All Crescent kitchens adopted the farmhouse mode, with squashy sofas and pine tables, made by Fay Weldon’s husband Ron at his place on Regent’s Park Road. Ron’s stripped pine was de rigueur, along with William Morris wallpaper, high brass beds, bright Casa Pupo rugs and art nouveau pieces from Reg’s stall in Camden Market.
No wonder Gloucester Crescent, eminently satirisable, has been immortalised so often. Bennett wrote a TV soap opera, Life and Times in NW1, in the 1960s. Then, in his The Lady in the Van, on stage and screen, Dame Maggie Smith made a heroine of Miss Shepherd. Lately there was Love, Nina, by Nina Stibbe, au pair to Mary-Kay Wilmers, owner and editor of the London Review of Books (who, with her husband, film director Stephen Frears, bought the Mellys’ house in 1971).
But the sharpest satire remains the 1960s strip in the Listener by Mark Boxer, The String-Alongs (in book form, The Trendy Ape). How gleefully Boxer, a Cambridge contemporary of the Tomalins/ Stringalongs, caricatured the Crescent’s glitterati, their Oxbridge pretensions, Left-leaning politics, TV polemics and colour-supplement lifestyles:
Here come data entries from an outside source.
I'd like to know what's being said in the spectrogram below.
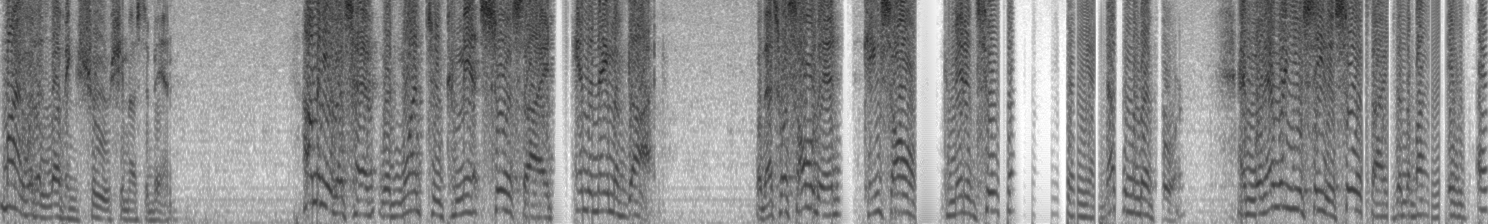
My, what a loving shrew she must have been. How many of us have, would want to commit suicide in the name of God? Well, that's what Saul did. King Saul committed suicide. He had nothing to live for. And whenever you see the suicides in the Bible, it was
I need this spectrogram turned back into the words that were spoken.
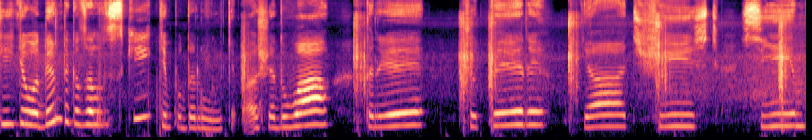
тільки один ти казала, скільки подарунків. А ще два, три, чотири, п'ять, шість, сім,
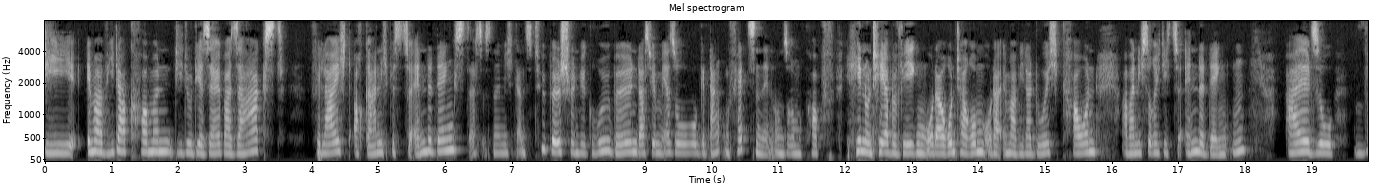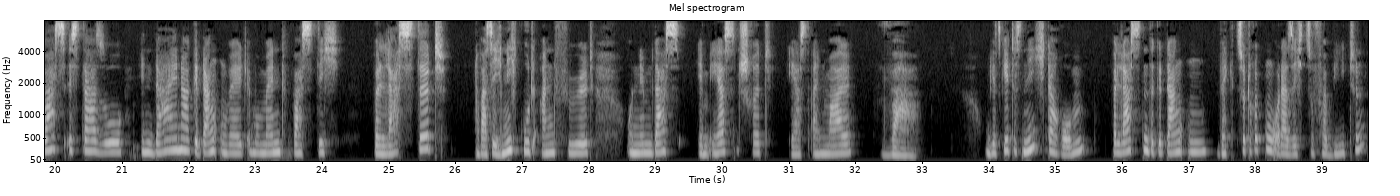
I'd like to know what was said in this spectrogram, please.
die immer wieder kommen, die du dir selber sagst, vielleicht auch gar nicht bis zu Ende denkst. Das ist nämlich ganz typisch, wenn wir grübeln, dass wir mehr so Gedankenfetzen in unserem Kopf hin und her bewegen oder rundherum oder immer wieder durchkauen, aber nicht so richtig zu Ende denken. Also was ist da so in deiner Gedankenwelt im Moment, was dich belastet, was sich nicht gut anfühlt und nimm das im ersten Schritt erst einmal wahr. Und jetzt geht es nicht darum, belastende Gedanken wegzudrücken oder sich zu verbieten,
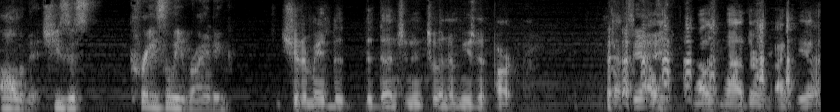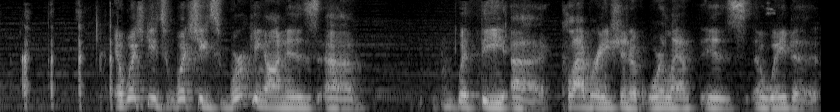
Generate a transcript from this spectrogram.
all of it. She's just crazily writing. Should have made the, the dungeon into an amusement park. That's, Yeah. that, was, that was my other idea. and what she's what she's working on is uh, with the uh, collaboration of Orlanth is a way to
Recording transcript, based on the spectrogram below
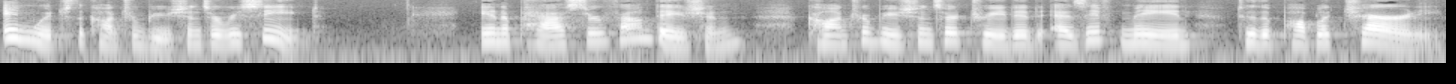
in which the contributions are received. In a pass through foundation, contributions are treated as if made to the public charity,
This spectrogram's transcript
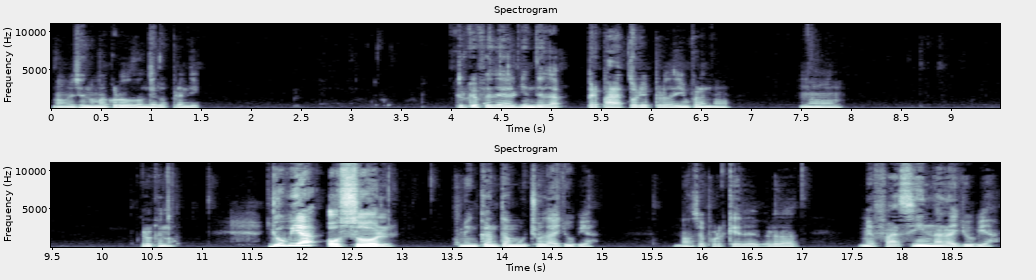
No, ese no me acuerdo dónde lo aprendí. Creo que fue de alguien de la preparatoria, pero de ahí en fuera no. No. Creo que no. Lluvia o sol. Me encanta mucho la lluvia. No sé por qué, de verdad. Me fascina la lluvia.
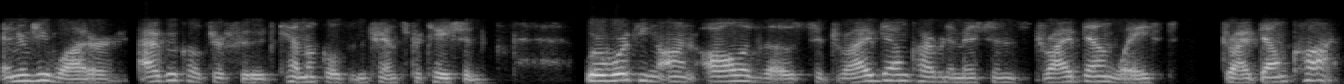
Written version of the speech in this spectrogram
energy, water, agriculture, food, chemicals, and transportation. We're working on all of those to drive down carbon emissions, drive down waste, drive down costs,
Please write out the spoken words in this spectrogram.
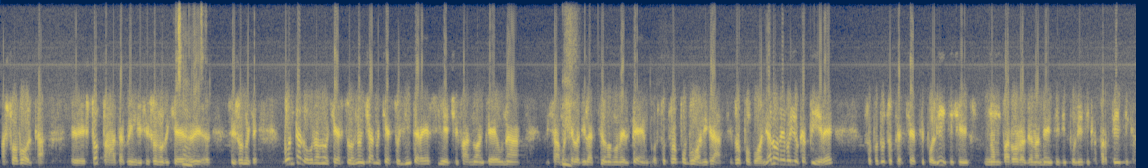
a sua volta eh, stoppata, quindi si sono richiesti. Certo. Eh, si sono chiesti. Bontà loro hanno chiesto, non ci hanno chiesto gli interessi e ci fanno anche una, diciamo che la dilazionano nel tempo, sono troppo buoni, grazie, troppo buoni. Allora voglio capire, soprattutto per certi politici, non farò ragionamenti di politica partitica,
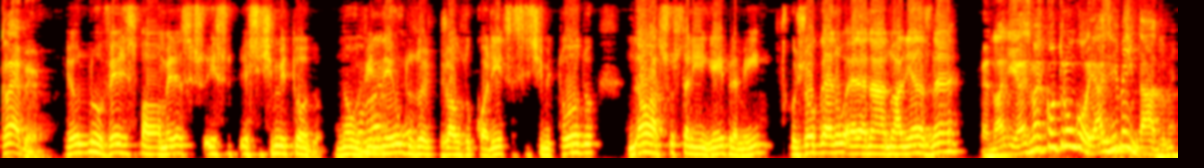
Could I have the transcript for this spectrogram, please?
Kleber. Eu não vejo esse Palmeiras, esse, esse time todo. Não vi Uhum. nenhum dos dois jogos do Corinthians, esse time todo. Não assusta ninguém pra mim. O jogo era no, era na- no Allianz, né? É no Aliás, mas contra um Goiás remendado, né?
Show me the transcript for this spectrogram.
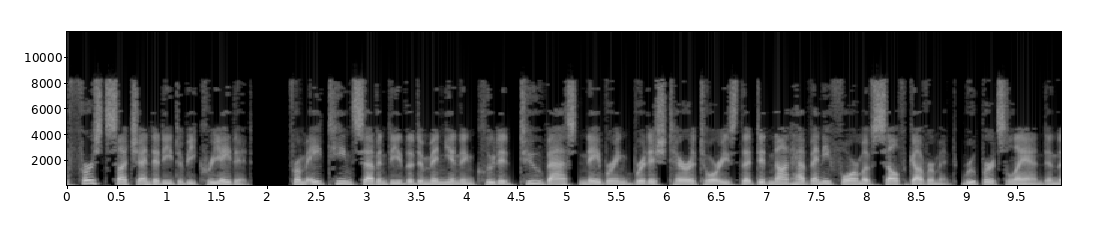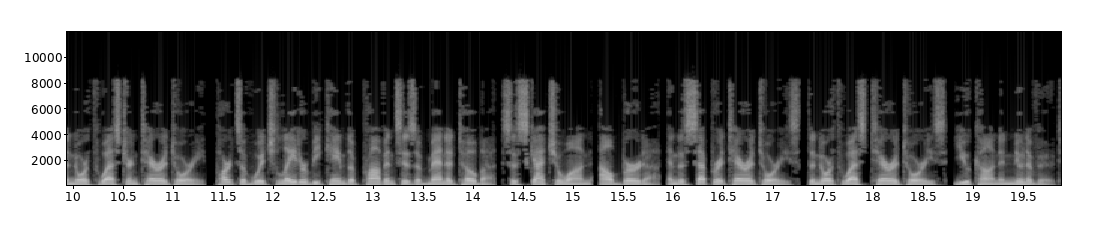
first such entity to be created. From 1870 the Dominion included two vast neighbouring British territories that did not have any form of self-government, Rupert's Land and the Northwestern Territory, parts of which later became the provinces of Manitoba, Saskatchewan, Alberta, and the separate territories, the Northwest Territories, Yukon and Nunavut.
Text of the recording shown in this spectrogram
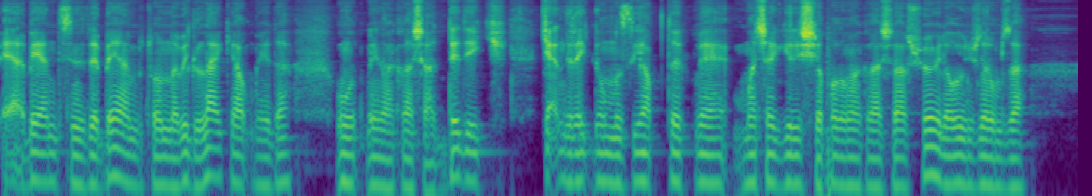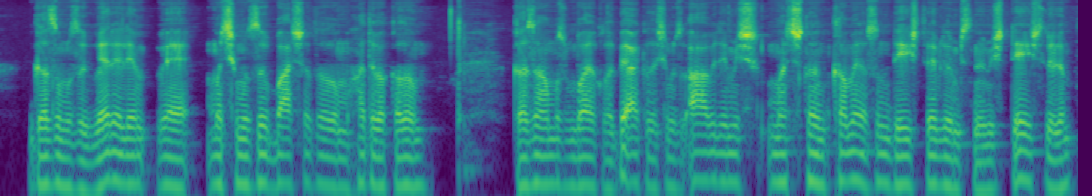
Eğer beğendiyseniz de beğen butonuna bir like yapmayı da unutmayın arkadaşlar dedik. Kendi reklamımızı yaptık ve maça giriş yapalım arkadaşlar. Şöyle oyuncularımıza gazımızı verelim ve maçımızı başlatalım. Hadi bakalım. Gazamız mübarek ola. Bir arkadaşımız abi demiş maçların kamerasını değiştirebilir misin demiş. Değiştirelim.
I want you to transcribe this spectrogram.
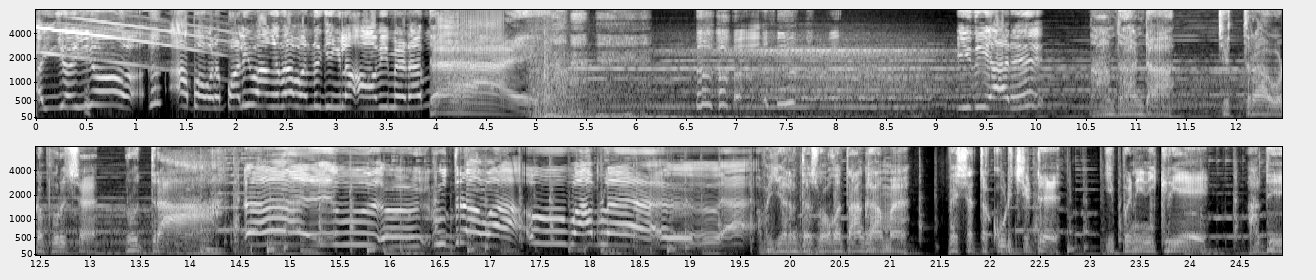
ஐயோ அப்ப அவரை பழி வாங்க தான் வந்திருக்கீங்களா ஆவி மேடம்? இது யாரு? நான் தான்டா சித்ராவோட புருஷன். ருத்ரா. ருத்ராவா? மாப்பிள. அவ இறந்த சோகம் தாங்காம விஷத்தை குடிச்சிட்டு இப்ப நீ நிக்கிறியே. அதே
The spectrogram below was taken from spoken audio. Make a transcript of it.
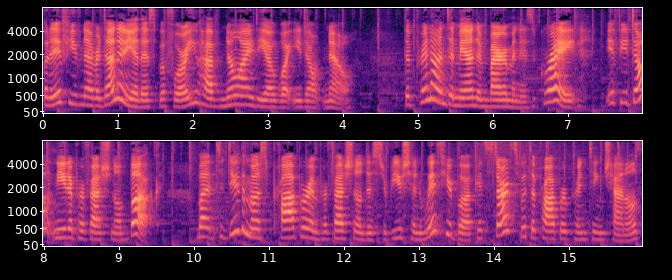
But if you've never done any of this before, you have no idea what you don't know. The print on demand environment is great if you don't need a professional book. But to do the most proper and professional distribution with your book, it starts with the proper printing channels.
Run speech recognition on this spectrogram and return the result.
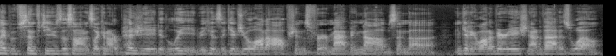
type of synth to use this on is like an arpeggiated lead because it gives you a lot of options for mapping knobs and, uh, and getting a lot of variation out of that as well.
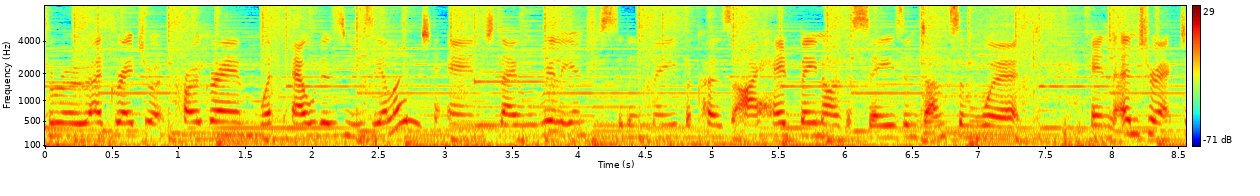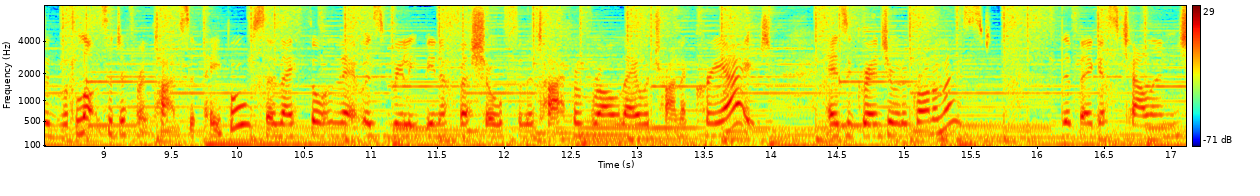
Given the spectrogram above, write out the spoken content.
through a graduate program with Elders New Zealand and they were really interested in me because I had been overseas and done some work and interacted with lots of different types of people so they thought that was really beneficial for the type of role they were trying to create as a graduate agronomist. The biggest challenge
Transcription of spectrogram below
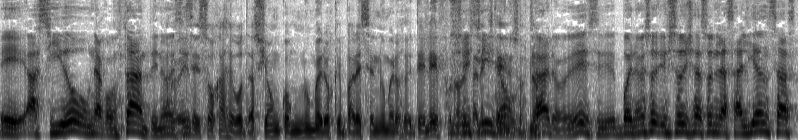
eh, ha sido una constante. ¿no? A veces hojas de votación con números que parecen números de teléfono, de tan extensos. Claro, es, eh, bueno, eso, eso ya son las alianzas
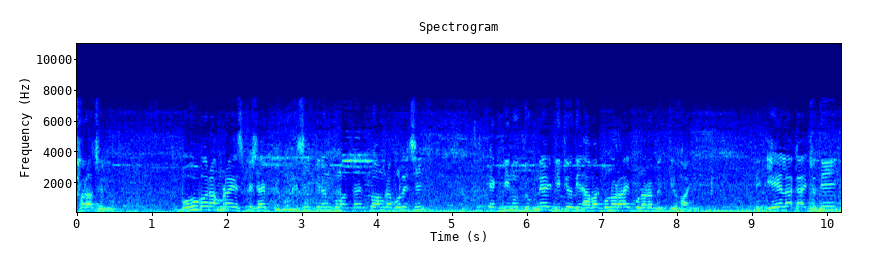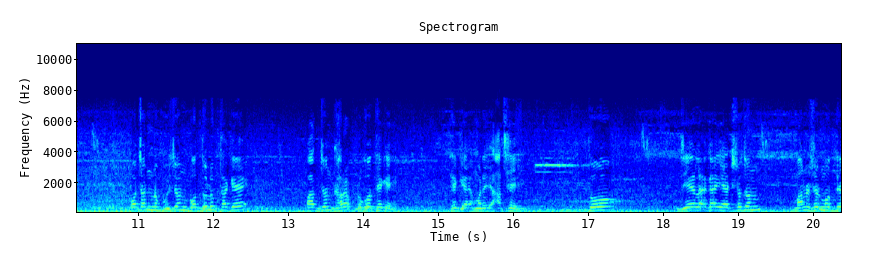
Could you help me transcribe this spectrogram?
ছড়াছড়ি। বহুবার আমরা এসপি সাহেবকে বলেছি, কিরণ কুমার সাহেবকেও আমরা বলেছি, একদিন উদ্যোগ নেয় দ্বিতীয় দিন আবার পুনরায় পুনরাবৃত্তি হয়। এই এলাকায় যদি পঁচানব্বই জন বদ্ধলোক থাকে, পাঁচজন খারাপ লোক থেকে থেকে মানে আছে, তো যে এলাকায় একশো জন মানুষের মধ্যে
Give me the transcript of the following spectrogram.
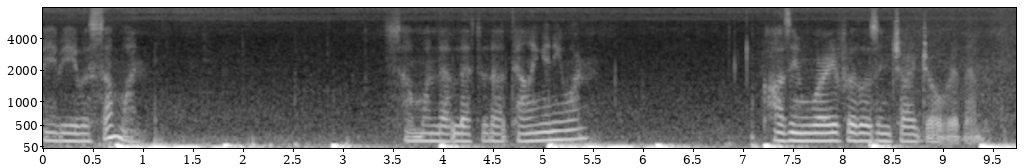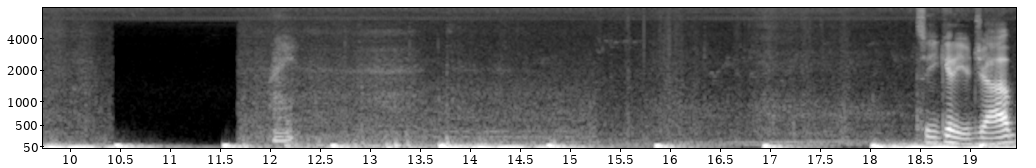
Maybe it was someone. Someone that left without telling anyone. Causing worry for those in charge over them. Right? So you get at your job?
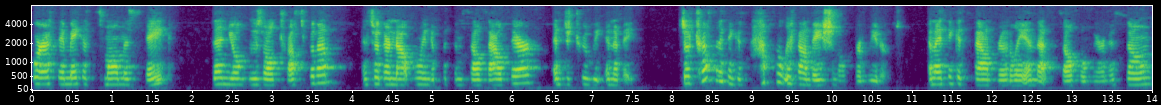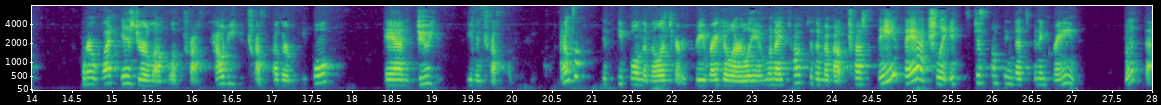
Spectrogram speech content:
where if they make a small mistake, then you'll lose all trust for them. And so they're not willing to put themselves out there and to truly innovate. So trust, I think, is absolutely foundational for leaders. And I think it's found really in that self awareness zone where what is your level of trust? How do you trust other people? And do you even trust other people? I work with people in the military pretty regularly. And when I talk to them about trust, they, they actually, it's just something that's been ingrained with them.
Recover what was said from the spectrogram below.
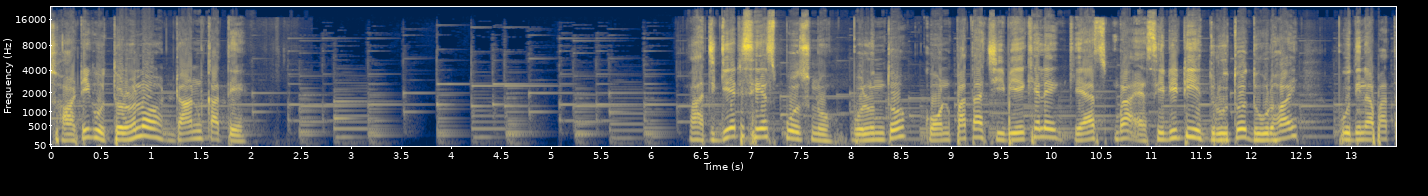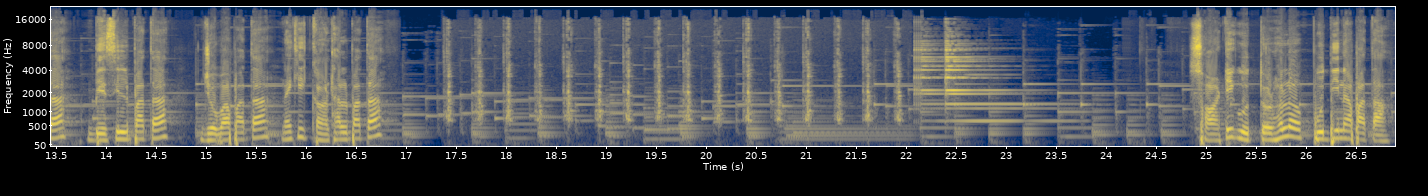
সঠিক উত্তর হলো ডান কাতে। আজকের শেষ প্রশ্ন, বলুন তো, কোন পাতা চিবিয়ে খেলে গ্যাস বা অ্যাসিডিটি দ্রুত দূর হয়? পুদিনা পাতা, বেসিল পাতা, জবা পাতা, নাকি কাঁঠাল পাতা? সঠিক উত্তর হলো পুদিনা পাতা।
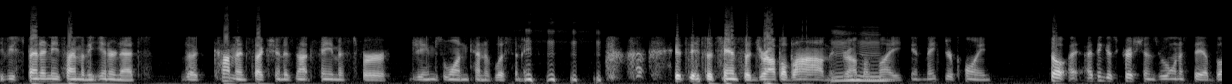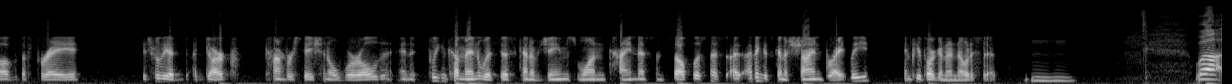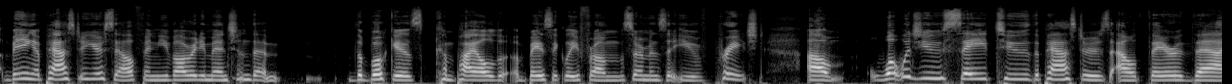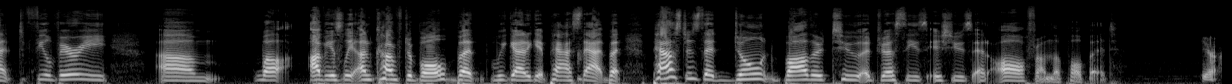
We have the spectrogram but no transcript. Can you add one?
if you spend any time on the internet, the comment section is not famous for James one kind of listening. it's it's a chance to drop a bomb and drop a Mhm. mic and make your point. So I, I think as Christians, we want to stay above the fray. It's really a, a dark conversational world, and if we can come in with this kind of James one kindness and selflessness, I, I think it's going to shine brightly, and people are going to notice it. Mm-hmm. Well, being a pastor yourself, and you've already mentioned that the book is compiled basically from sermons that you've preached. Um, what would you say to the pastors out there that feel very, um, well, obviously uncomfortable, but we got to get past that. But pastors that don't bother to address these issues at all from the pulpit. Yeah.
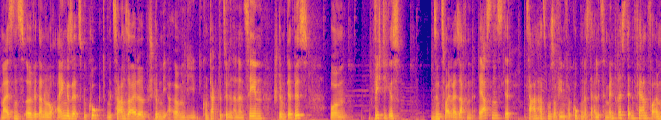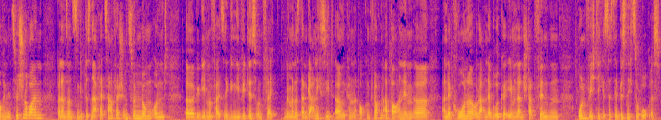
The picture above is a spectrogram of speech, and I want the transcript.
meistens äh, wird dann nur noch eingesetzt, geguckt, mit Zahnseide stimmen die, ähm, die, die Kontakte zu den anderen Zähnen, stimmt der Biss. Um, wichtig ist, sind zwei, drei Sachen. Erstens, der Zahnarzt muss auf jeden Fall gucken, dass der alle Zementreste entfernt, vor allem auch in den Zwischenräumen, weil ansonsten gibt es nachher Zahnfleischentzündung und äh, gegebenenfalls eine Gingivitis und vielleicht, wenn man das dann gar nicht sieht, ähm, kann auch ein Knochenabbau an, dem, äh, an der Krone oder an der Brücke eben dann stattfinden. Und wichtig ist, dass der Biss nicht zu hoch ist,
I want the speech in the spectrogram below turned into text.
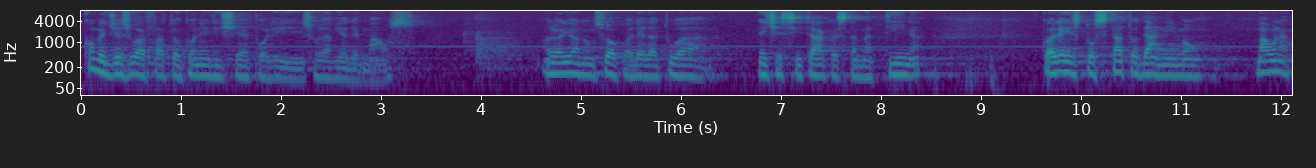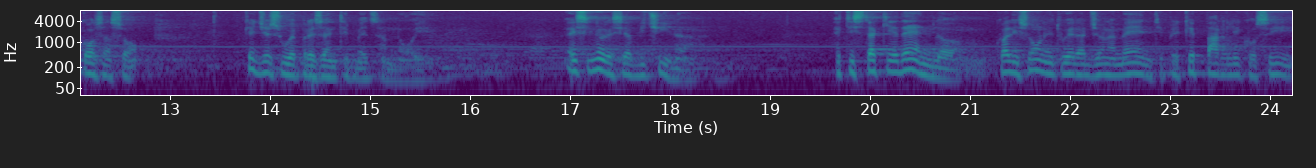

‘Darling, the Touch-Paceys have invited us to cocktails at six.’
‘How inconsiderate! They must know I’m appearing with Bernard on Three After Six tonight.’ The parody was almost too close to reality.
In the past two decades, the original Crescent-dwellers have dwindled. In 2001, the widowed Anna Haycraft sold her empty nest and decamped to Wales with Basil the cat; she asked £1.5 million for number 22, and the buyer was Malcolm Venville, advertising film-maker. In 2003, Claire Tomalin and her second husband, Michael Frayn, moved to leafy Petersham on the Thames. Alan Bennett’s pushbike has been leaning on the railings of another NW1 house nearby for a decade, so number 23 Gloucester Crescent is available for £3 million to a passing hedge-funder – who as Bennett fears, will cover up its shabby-chic ancient palazzo look (lovingly achieved by Bennett himself, lime-plastering the walls) and replace it with ‘white and modish minimalism’.
Only a few stalwarts and their wives, including David Gentleman, 87, and Sir Jonathan Miller, 83, remain in situ. Miller’s lugubrious features have become an appropriate symbol for Britain’s cleverest street in what he refers to as ‘the last days of the Haute Bohème’.